Iraq Coalition: Eritrea, State no
US citizen could find on a map?
Re-elect George Bush based on
September 7, 2004 - One cannot
help but listen with amusement as the President continuously insists he must be
re-elected, so America can continue to “lead” the world. Such a statement
causes a person to wonder just whom it is George Bush intends to lead? In
order to lead there must be those willing to follow, and of that there are only
but a few and even then without enthusiasm.
Bush speaks proudly of his so
called “Coalition of the Willing” but it was a group that made up less than 15%
of the worlds 193 recognized nations. Last anyone checked it was pretty
hard to lead anything and especially the world, when all you have is the support
of a small minority.
Of the 30 original members of the Willing,
Spain and the Philippines have had all they could take of Bush’s leadership and
they bolted. Neither waited for the door to hit them on the way out, nor
did they bother with the formality of saying “good bye” when they went.
Honduras, the Dominican Republic, Norway and Kazakhstan have either, or are in
the process of withdrawing their troops. So now, Bush’s world
leadership applies to about 12% of known nations.
Of the remaining: Eritrea,
no U.S. citizen could find it on a map, ratified a constitution in 1997, but
never bothered to put it into effect and elections have been put on hold
indefinitely. Albania is almost, so it seems, a democracy? It is
listed by the CIA as an emerging democracy. Uzbekistan doesn’t
even bother to pretend to be a democracy. Their leader often makes Stalin
look like a liberal.
Even two countries that some in
the United States might actually be able to find on a world map -- Britain and
Italy – do not want to be around, much less led by our nation. According
to Pew Research Center, only 48% of British people have a favorable view of the
Untied States, which is down from 83% in 1999. A stunning 34% of Italians
view us favorably and that too has decreased since 1999, when 76% held that
As for maintaining joint security
and diplomatic ties, only 40% of British people believe they should remain
close to the United States and 48% think they should be more independent.
In Italy, 30% think they should have strong security and diplomatic ties to us
and 63% prefer to be more independent.
With results like those found in
Britain and Italy, it doesn’t seem very likely that those two countries will be
following Bush too far for too long. All told, Bush is able to lead about
16% of the world’s democratic nations and 11% of all nations. Not exactly
an overwhelming display of enthusiasm for Bush’s, or our world

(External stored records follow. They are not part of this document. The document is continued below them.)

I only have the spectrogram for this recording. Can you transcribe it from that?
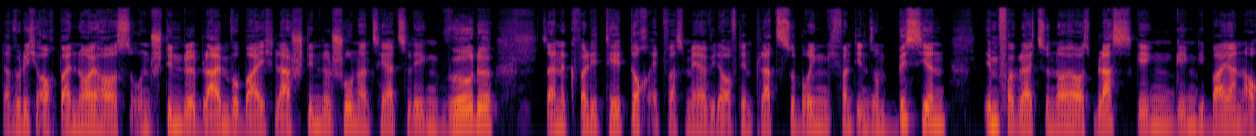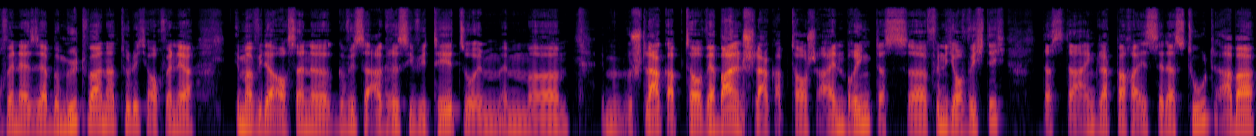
Da würde ich auch bei Neuhaus und Stindel bleiben, wobei ich Lars Stindel schon ans Herz legen würde, seine Qualität doch etwas mehr wieder auf den Platz zu bringen. Ich fand ihn so ein bisschen im Vergleich zu Neuhaus blass gegen, gegen die Bayern, auch wenn er sehr bemüht war natürlich, auch wenn er immer wieder auch seine gewisse Aggressivität so im, im, äh, im Schlagabtausch, verbalen Schlagabtausch einbringt. Das äh, finde ich auch wichtig dass da ein Gladbacher ist, der das tut. Aber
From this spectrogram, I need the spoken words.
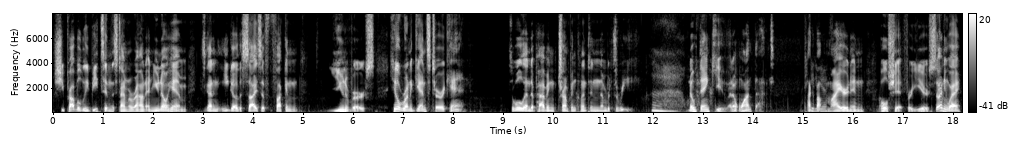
She probably beats him this time around, and you know him. He's got an ego the size of fucking universe. He'll run against her again. So we'll end up having Trump and Clinton number three. no, thank you. I don't want that. Talk about mired in bullshit for years. So anyway,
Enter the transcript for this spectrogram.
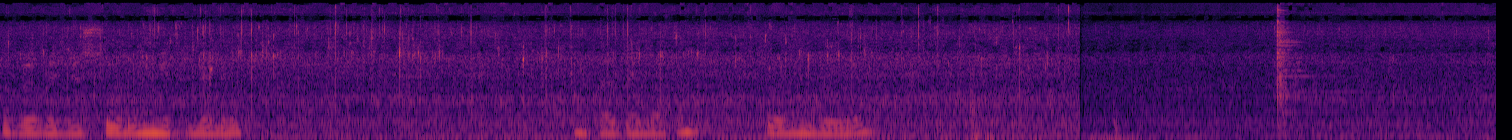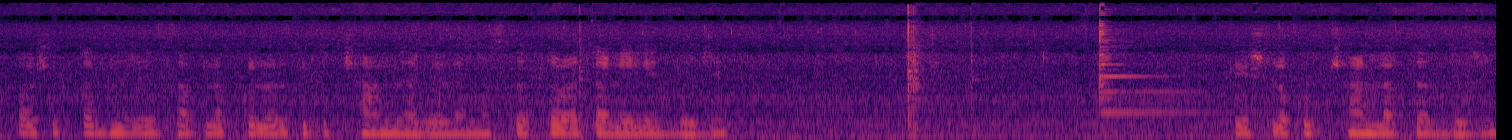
सगळे भजे सोडून घेतलेले आहेत. आता त्याला आपण तळून घेऊया. पाहू शकता भजीचा आपला कलर किती छान झालेला आहे. मस्त तळत आलेले आहेत भजी. टेस्टला खूप छान लागतात भजी.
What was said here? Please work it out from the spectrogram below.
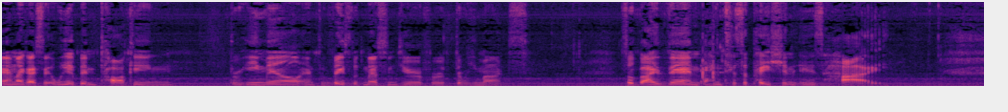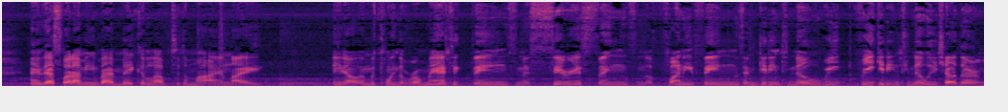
and like I said, we had been talking through email and through Facebook Messenger for three months. So by then, anticipation is high. And that's what I mean by making love to the mind. Like, you know, in between the romantic things and the serious things and the funny things and getting to know, re, getting to know each other.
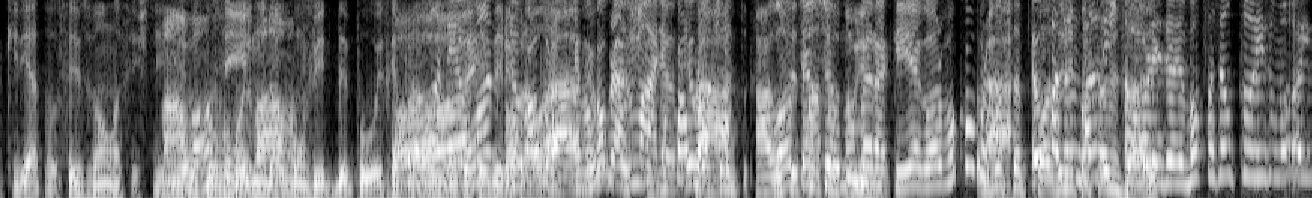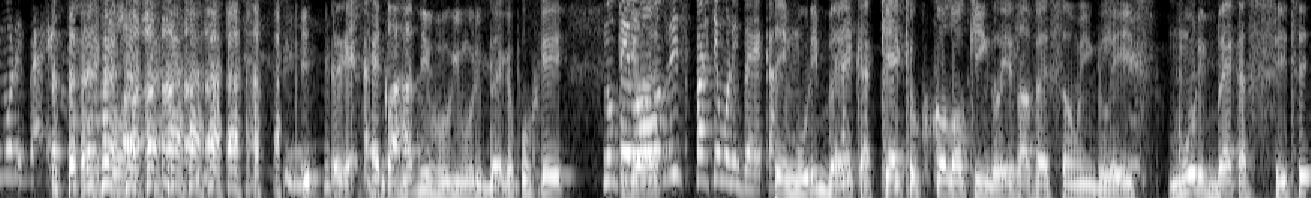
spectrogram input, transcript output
Eu queria, vocês vão assistir. Vamos, eu vou, vamos vou lhe mandar o vamos. convite depois, que é pra Ó, Manda, eu vocês irem eu pra vou lá. cobrar, eu vou cobrar, Poxa, Mário, vou eu cobrar. gosto. Agora Vocês tem seu número turismo. aqui, agora eu vou cobrar. Você Eu vou pode fazer me passar stories, eu vou fazer um turismo em Muribeca. É, é claro, divulgue Muribeca, porque Não tem Londres, mas tem Muribeca. tem Muribeca. Quer que eu coloque em inglês a versão em inglês? Muribeca City.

leadership. These certainly are not the sort of figures that would lead
one to proclaim him-self leader of the world.
Bush is fond of saying nobody
should speak poorly about the countries he managed to lead into war, because
doing so is disrespectful of those nations. Well, nobody knows for sure
what it will cost U.S. taxpayers for countries like Mongolia, Azerbaijan,
Tonga, Moldova, Macedonia, New Zealand, Latvia, Slovakia, Lithuania, Portugal,
Georgia and the Czech Republic – a full 40% of the coalition members -- to
contribute their symbolic average troop force of 99 people. What is likely
however, is that it will be too much for the token gesture that allows Bush to
claim those nations as being under his leadership.
If Bush thinks the American people need
to re-elect him so we can lead the world, he had better find a world that he can
lead. Maybe that is why he is in such a hurry to get us to Mars?
Somewhere out there in the Universe there may be a world willing to be led by
and follow George W. Bush, but it certainly isn’t this world. Commentary by August Keso, Washington Dispatch.